A German athlete very much in the focus will be Johannes Vetter. In what would normally have been an Olympic year the javelin thrower is in the form of his life. It was in Chorzow, Poland, where Vetter reached a sensational mark of 97.76 m, moving closer to Czech world record holder Jan Zelezny (98.48) and improving his German record by more than three metres. Zelezny also holds the ISTAF record with 91.30 m. Is the best for Vetter still to come? â€žThe ISTAF will be the highlight of the season for me,” Johannes Vetter said, when his participation was announced some weeks ago. â€žI am extremely happy that this meeting goes ahead.
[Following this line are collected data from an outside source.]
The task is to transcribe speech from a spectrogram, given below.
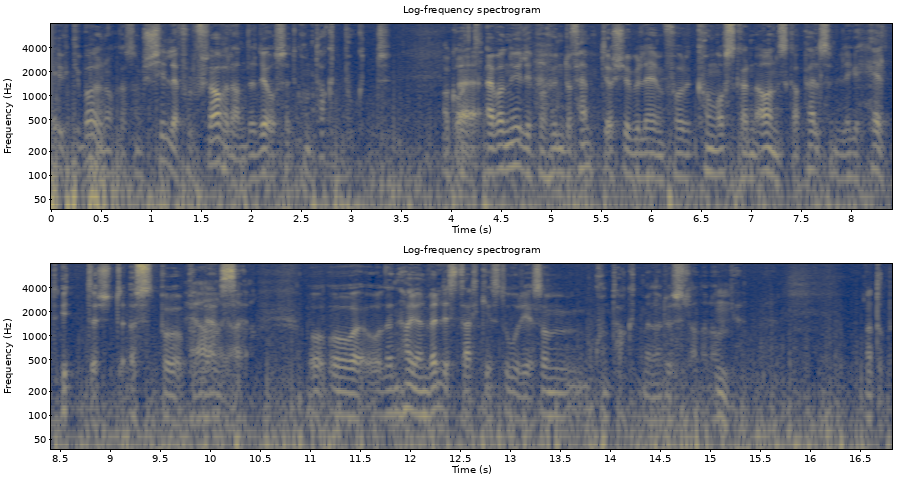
er jo ikke bare noe som skiller folk fra hverandre, det er også et kontaktpunkt. Akkurat. Eh, jeg var nylig på 150-årsjubileum for kong Oskar 2.s kapell, som ligger helt ytterst øst på, på ja, grensa. Ja, ja. og, og, og, den har jo en veldig sterk historie som kontakt mellom Russland og Norge. Mm. Nettopp.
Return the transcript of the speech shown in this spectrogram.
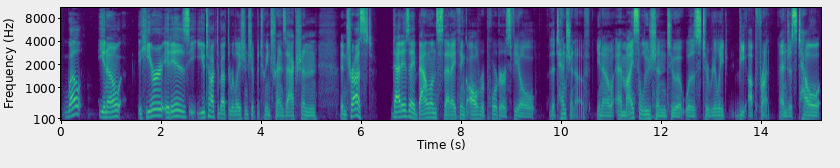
well, you know, here it is. You talked about the relationship between transaction and trust. That is a balance that I think all reporters feel the tension of, you know, and my solution to it was to really be upfront and just tell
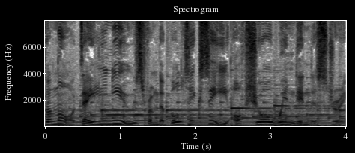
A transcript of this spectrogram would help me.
for more daily news from the Baltic Sea offshore wind industry.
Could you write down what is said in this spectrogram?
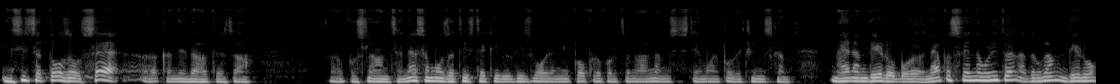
in sicer to za vse uh, kandidate za uh, poslance, ne samo za tiste, ki bi bili izvoljeni po proporcionalnem sistemu ali po večinskem. Na enem delu bojo neposredne volitve, na drugem delu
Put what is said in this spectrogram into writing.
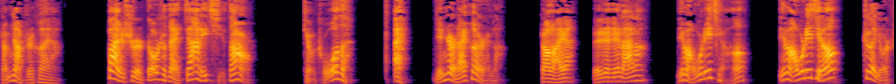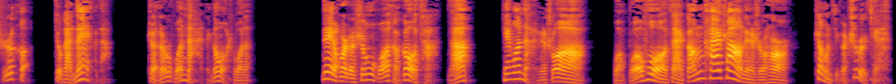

The whole world envies us for the ISTAF.” While the Olympic and World Triple Jump Champion Christian Taylor will compete at the ISTAF for the first time organizers have also included a para event: In the Shot Put Germany’s Paralympics Champion from 2016, Niko Kappel, will compete.
Women’s Events: Beatrice Chepkoech late entry, Malaika Mihambo ready
World Champion and world record holder Beatrice Chepkoech will lead the 3,000 m Steeplechase. The Kenyan clocked a phenomenal world record time of 8:44,32 two years ago in Monaco and then took the gold medal at the global championships in Doha 2019 in commanding style. The 29 year-old Chepkoech is a late entry and will run her first Steeplechase race since her World Championship triumph almost a year ago. Fellow-Kenyan Hyvin Kiyeng, the World Champion from 2015, is on the start list as well.
Laura Muir has run a couple of fine races this summer, setting a British 1.000 m record of 2:30.82. She is the world leader in the 1,500 m with a time of 3:57.86 and could be ready to improve the ISTAF record of 3:58.43.
In the 100 m Dafne Schippers will be the favourite. The two time 200 m World Champion and two time 100 m European Champion showed improving form a few days ago, when she clocked a national record of 16.56 seconds in a 150 m race in Ostrava. Germans Rebekka Haase and Lisa Kwayie are among her rivals in Berlin.
Malaika Mihambo seems to be in top form whenever a start in Berlin comes up in her diary. Just a few days ago the German World Long Jump Champion from Doha improved the world lead to 7.03 m in Dessau. â€žI am looking forward to the ISTAF,” said Malaika Mihambo. Among her rivals will be Maryna Bekh-Romanchuk of the Ukraine, who took silver in Doha behind the German.
More information about the ISTAF is available at: www.istaf.de